Work task
Repeat each record exactly. Any picture gets left out.

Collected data
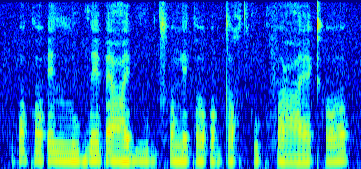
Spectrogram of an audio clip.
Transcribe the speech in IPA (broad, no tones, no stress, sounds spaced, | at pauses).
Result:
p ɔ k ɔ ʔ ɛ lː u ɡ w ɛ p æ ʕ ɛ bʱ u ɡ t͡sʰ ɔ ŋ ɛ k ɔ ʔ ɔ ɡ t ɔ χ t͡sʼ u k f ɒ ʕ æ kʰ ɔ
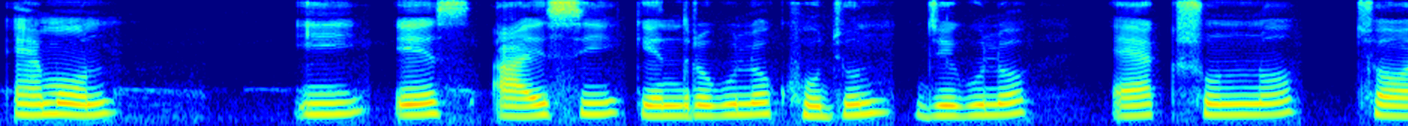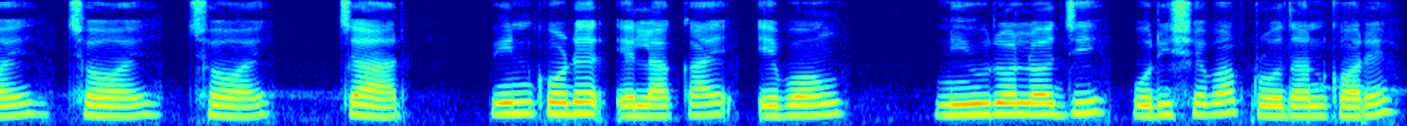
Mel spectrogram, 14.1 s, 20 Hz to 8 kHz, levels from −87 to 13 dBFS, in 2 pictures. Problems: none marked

Finished exercise
Spectrogram of an audio clip.
Transcribe the speech in IPA (broad, no tones, no stress, sounds spaced, | at pauses).
Result:
p ɔ k ɔ ʔ ɛ lː u ɡ w ɛ p æ ʕ ɛ bʱ u ɡ t͡sʰ ɔ ŋ ɛ k ɔ ʔ ɔ ɡ t ɔ χ t͡sʼ u k f ɒ ʕ æ kʰ ɔ
Mel spectrogram, 14.1 s, 20 Hz to 8 kHz, levels from −87 to 13 dBFS, in 2 pictures. Problems: none marked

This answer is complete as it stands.